However, we can certainly point to Tiffany and Cartier having had campaigns that target youthful, modern customers, and even occasionally gay couples, when it comes to engagement rings. Even smaller heritage brands can get on board with modern love messaging. The House of Verdura dressed Lena Waithe in two gold brooches with a kaleidoscope of gemstones when she famously wore her rainbow cape by Carolina Herrera at the Met Gala red carpet in 2018. The house of David Webb dressed RuPaul in rings and a necklace for the Camp-themed Met Gala in 2019.
Among the openly queer jewelers working today are Shaun Leane, Alexis Bittar, Joel Arthur Rosenthal, and Emmanuel Tarpin, to name a few. Tarpin is just 26, based in Paris, and has emerged onto the high jewelry scene with a bang, recently winning a Town & Country Jewelry award for Breakthrough Designer of the Year. Rihanna and Mandy Moore have worn his jewels on the red carpet, and his work has sold at Christie’s New York.

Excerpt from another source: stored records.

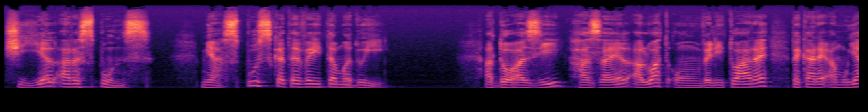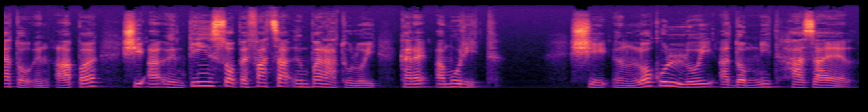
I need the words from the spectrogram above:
Și el a răspuns, Mi-a spus că te vei tămădui. A doua zi, Hazael a luat o învelitoare pe care a muiat-o în apă și a întins-o pe fața împăratului, care a murit și în locul lui a domnit Hazael.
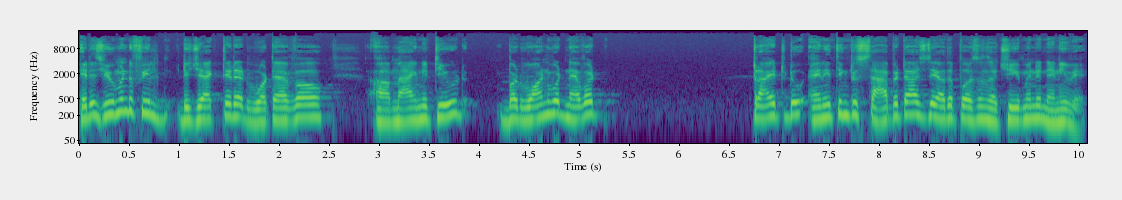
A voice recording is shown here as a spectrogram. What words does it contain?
It is human to feel dejected at whatever uh, magnitude, but one would never try to do anything to sabotage the other person's achievement in any way,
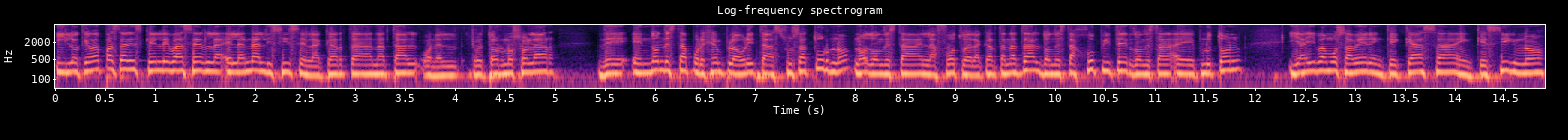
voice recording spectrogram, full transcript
Y lo que va a pasar es que él le va a hacer el análisis en la carta natal o en el retorno solar de en dónde está, por ejemplo, ahorita su Saturno, ¿no? Dónde está en la foto de la carta natal, dónde está Júpiter, dónde está eh, Plutón, y ahí vamos a ver en qué casa, en qué signo,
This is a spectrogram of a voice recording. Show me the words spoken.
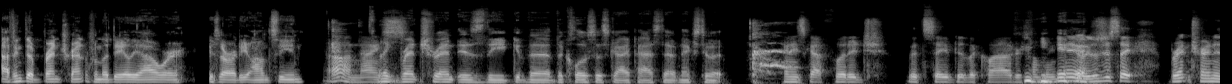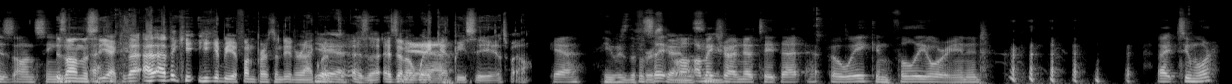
I think that Brent Trent from the Daily Hour is already on scene. Oh, nice. I think Brent Trent is the the the closest guy passed out next to it. and he's got footage that's saved to the cloud or something. Yeah. Anyway, let's just say Brent Trent is on scene. Is on the scene, yeah, because I, I think he, he could be a fun person to interact with as a as an awake Yeah. NPC as well. yeah. He was the We'll first say, guy. I'll, on the I'll make sure I notate that. Awake and fully oriented. All right, two more.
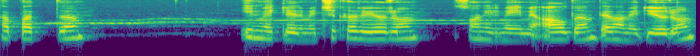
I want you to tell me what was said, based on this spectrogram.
Kapattım. İlmeklerimi çıkarıyorum. Son ilmeğimi aldım. Devam ediyorum.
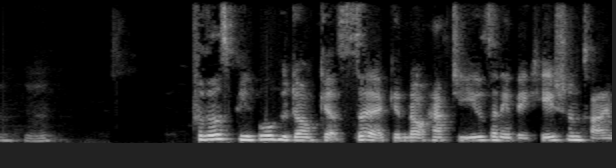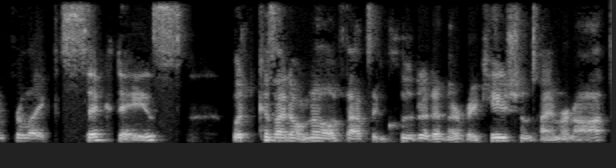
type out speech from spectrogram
Mhm. for those people who don't get sick and don't have to use any vacation time for like sick days, which because I don't know if that's included in their vacation time or not.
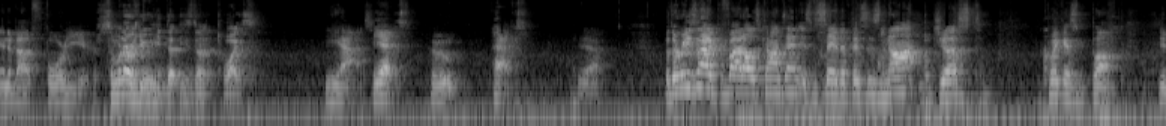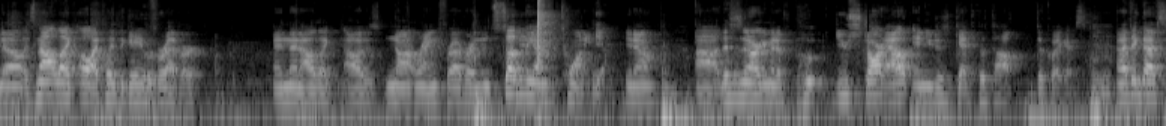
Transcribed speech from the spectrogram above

British designer Shaun Leane historically worked with Alexander McQueen on jewelry for his runway looks, and created some of the most elaborate sterling silver body jewelry that recalls skeletal structures and alienesque forms growing out of the wearer. Much like McQueen’s fashions, these jewels acted as armor against divisiveness. Leane has never shied away from his truth from the way he dresses, the friends he has, and the way he speaks about his path, and that provocative queerness comes through in his designs.
American Alexis Bittar is largely a fashion jeweler, working in lucite and other non-fine materials. Michelle Obama wore his work frequently during the Obama Administration’s tenure. In 2013, he wrote a blog post on his website detailing the importance for Gay Pride, in conjunction with the celebration of Marriage Equality.
Joel Arthur Rosenthal, known as JAR in the industry, is an American living in Paris, and working at the pinnacle of couture fine jewelry. His client lists are the ultra exclusive, such as Gwyneth Paltrow, Mimi Haas, and Lauren Santo Domingo. He is famously reclusive and selective, and the work is immaculate. When the Metropolitan Museum of Art mounted an exhibition of his work, the Economist cited “his partner in business as in life, a former psychiatrist called Pierre Jeannet whom he met in 1966…” and that was that. Even JAR, reclusive as he is, was comfortable disclosing the extent of his relationship with Pierre to those that explored his work during this major moment for him.
In researching this topic, many in my field have asked me, why does it matter? Does a jeweler’s sexuality or the discussion of their preferences warrant merit when dissecting their work or their place in cultural history? I always answered with a feeble “representation matters,” not wanting to rock a collegiate boat too much. But that couldn’t be more true. At the highest echelons of commerce, collectors, and carats, queerness has to count for something. Indeed, there are so many jewelers, male, female, straight, and gay, who prefer to not discuss any aspect of their personal lives, as it may distract from their work. However, bringing it forward allows for a deeper understanding of their processes, relationships, and creativity. And shaking up the status quo in typically very privileged and heteronormative industries is a good thing.
I recognize this is an enormous topic, and one I’ve only scratched the surface of. I stand by my assertion that any queer jeweler’s ability to get close to their clients, have certain sensitivities others would not, and living their truth through their art allowed them to become the great artists that we know today. Their queerness was a gift, and should be celebrated, not assumed to be inconsequential.